#### Exercise instructions
Copy the data that follows, character for character, minus the pictures.

***

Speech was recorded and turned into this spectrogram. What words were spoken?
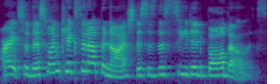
All right, so this one kicks it up a notch. This is the seated ball balance.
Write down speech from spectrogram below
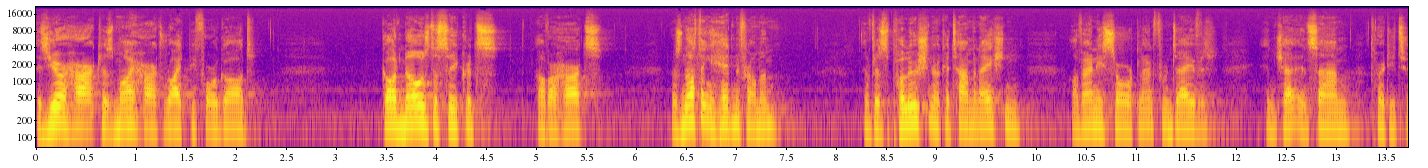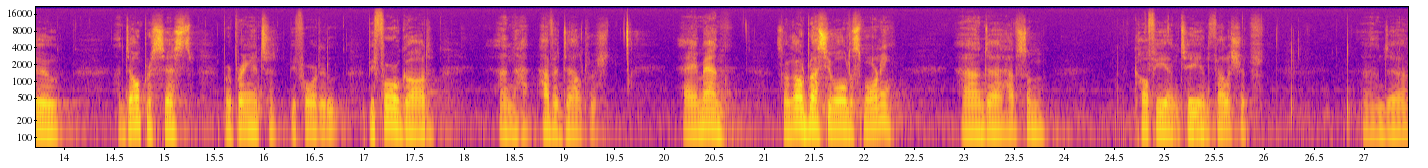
Is your heart, is my heart right before God? God knows the secrets of our hearts. There's nothing hidden from Him. If there's pollution or contamination of any sort, learn from David in, Psalm 32. And don't persist, but bring it before, the, before God and have it dealt with. Amen. So God bless you all this morning and uh, have some coffee and tea and fellowship. And uh,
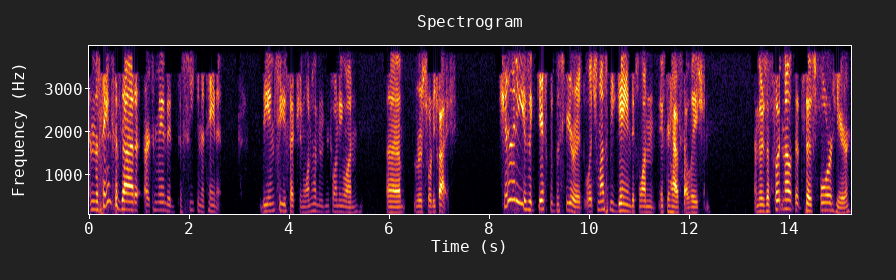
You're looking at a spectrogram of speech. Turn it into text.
And the saints of God are commanded to seek and attain it. D&C, section 121, uh, verse 45. Charity is a gift of the Spirit which must be gained if one is to have salvation. And there's a footnote that says for here,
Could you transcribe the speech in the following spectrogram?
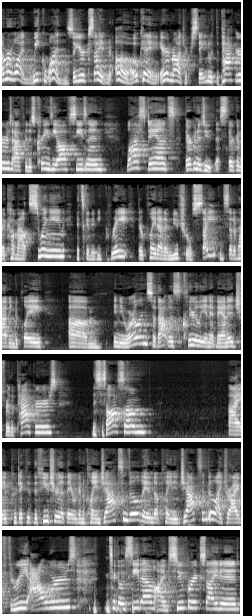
Number one, week one. So you're excited. Oh, okay. Aaron Rodgers staying with the Packers after this crazy off season. Last dance. They're going to do this. They're going to come out swinging. It's going to be great. They're playing at a neutral site instead of having to play um, in New Orleans. So that was clearly an advantage for the Packers. This is awesome. I predicted the future that they were going to play in Jacksonville. They end up playing in Jacksonville. I drive three hours to go see them. I'm super excited.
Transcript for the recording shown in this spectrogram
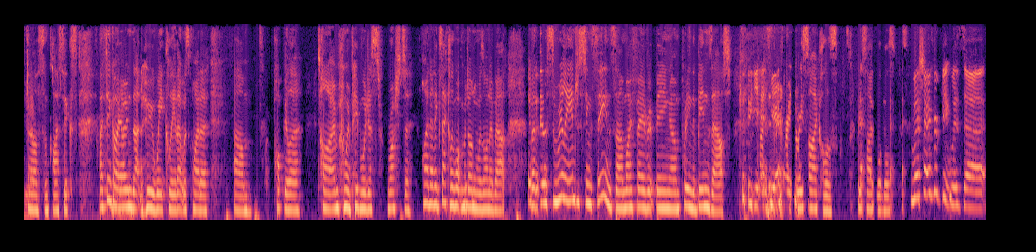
Yeah. Oh, some classics. I think I owned that Who Weekly. That was quite a um, popular time when people were just rushed to find out exactly what Madonna was on about. But there were some really interesting scenes. Uh, my favourite being um, putting the bins out, yes. yeah. recycles, recyclables. My favourite bit was uh,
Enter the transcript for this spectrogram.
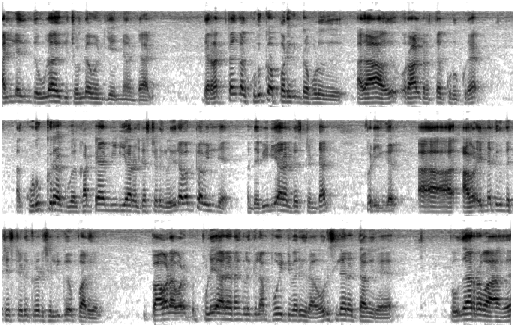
அல்லது இந்த உலகுக்கு சொல்ல வேண்டிய என்னவென்றால் இந்த ரத்தங்கள் கொடுக்கப்படுகின்ற பொழுது அதாவது ஒரு ஆள் ரத்தம் கொடுக்குறார் கொடுக்குற கட்டாயம் பிடிஆர்எல் டெஸ்ட் எடுக்கிறது இதில் வைக்கவில்லை அந்த பிடிஆர்எல் டெஸ்ட் என்றால் இப்போ நீங்கள் அவள் என்னத்துக்கு இந்த டெஸ்ட் எடுக்கிறேன்னு சொல்லி கேட்பார்கள். இப்போ அவளை அவளுக்கு பிள்ளையார் இடங்களுக்கெல்லாம் போயிட்டு வருகிறாள் ஒரு சிலரை தவிர இப்போ உதாரணமாக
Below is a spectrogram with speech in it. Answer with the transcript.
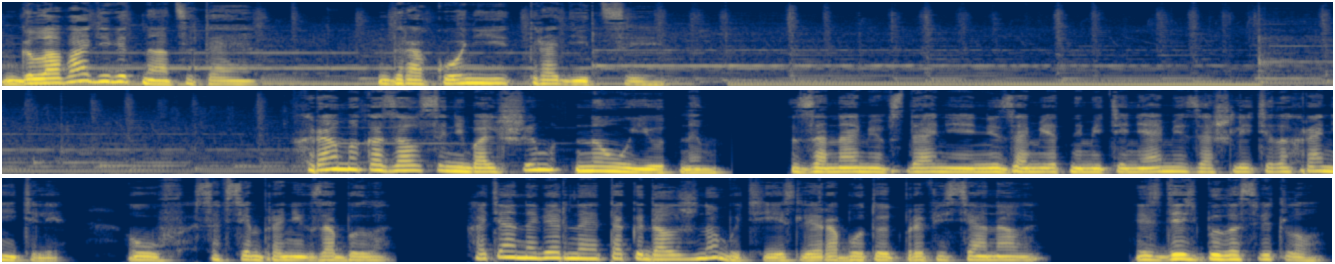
Глава 19. Драконьи традиции. Храм оказался небольшим, но уютным. За нами в здание незаметными тенями зашли телохранители. Уф, совсем про них забыла. Хотя, наверное, так и должно быть, если работают профессионалы. Здесь было светло.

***

#### Worked solution
Speech was recorded and turned into this spectrogram. What words were spoken?
All right, so this one kicks it up a notch. This is the seated ball balance.
Write down speech from spectrogram below
Is your heart, is my heart right before God? God knows the secrets of our hearts. There's nothing hidden from Him. If there's pollution or contamination of any sort, learn from David in, Psalm 32. And don't persist, but bring it before, the, before God and have it dealt with. Amen. So God bless you all this morning and uh, have some coffee and tea and fellowship. And uh,
You're looking at a spectrogram of speech. Turn it into text.
And the saints of God are commanded to seek and attain it. D&C, section 121, uh, verse 45. Charity is a gift of the Spirit which must be gained if one is to have salvation. And there's a footnote that says for here,
Could you transcribe the speech in the following spectrogram?
Number one, week one. So you're excited. Oh, okay. Aaron Rodgers staying with the Packers after this crazy off season. Last dance. They're going to do this. They're going to come out swinging. It's going to be great. They're playing at a neutral site instead of having to play um, in New Orleans. So that was clearly an advantage for the Packers. This is awesome. I predicted the future that they were going to play in Jacksonville. They end up playing in Jacksonville. I drive three hours to go see them. I'm super excited.
Transcript for the recording shown in this spectrogram
Yeah. Oh, some classics. I think I owned that Who Weekly. That was quite a um, popular time when people were just rushed to find out exactly what Madonna was on about. But there were some really interesting scenes. Uh, my favourite being um, putting the bins out, yes. yeah. recycles, recyclables. My favourite bit was uh,
Enter the transcript for this spectrogram.
அல்லது இந்த உலகுக்கு சொல்ல வேண்டிய என்னவென்றால் இந்த ரத்தங்கள் கொடுக்கப்படுகின்ற பொழுது அதாவது ஒரு ஆள் ரத்தம் கொடுக்குறார் கொடுக்குற கட்டாயம் பிடிஆர்எல் டெஸ்ட் எடுக்கிறது இதில் வைக்கவில்லை அந்த பிடிஆர்எல் டெஸ்ட் என்றால் இப்போ நீங்கள் அவள் என்னத்துக்கு இந்த டெஸ்ட் எடுக்கிறேன்னு சொல்லி கேட்பார்கள். இப்போ அவளை அவளுக்கு பிள்ளையார் இடங்களுக்கெல்லாம் போயிட்டு வருகிறாள் ஒரு சிலரை தவிர இப்போ உதாரணமாக
Below is a spectrogram with speech in it. Answer with the transcript.
Глава 19. Драконьи традиции. Храм оказался небольшим, но уютным. За нами в здание незаметными тенями зашли телохранители. Уф, совсем про них забыла. Хотя, наверное, так и должно быть, если работают профессионалы. Здесь было светло.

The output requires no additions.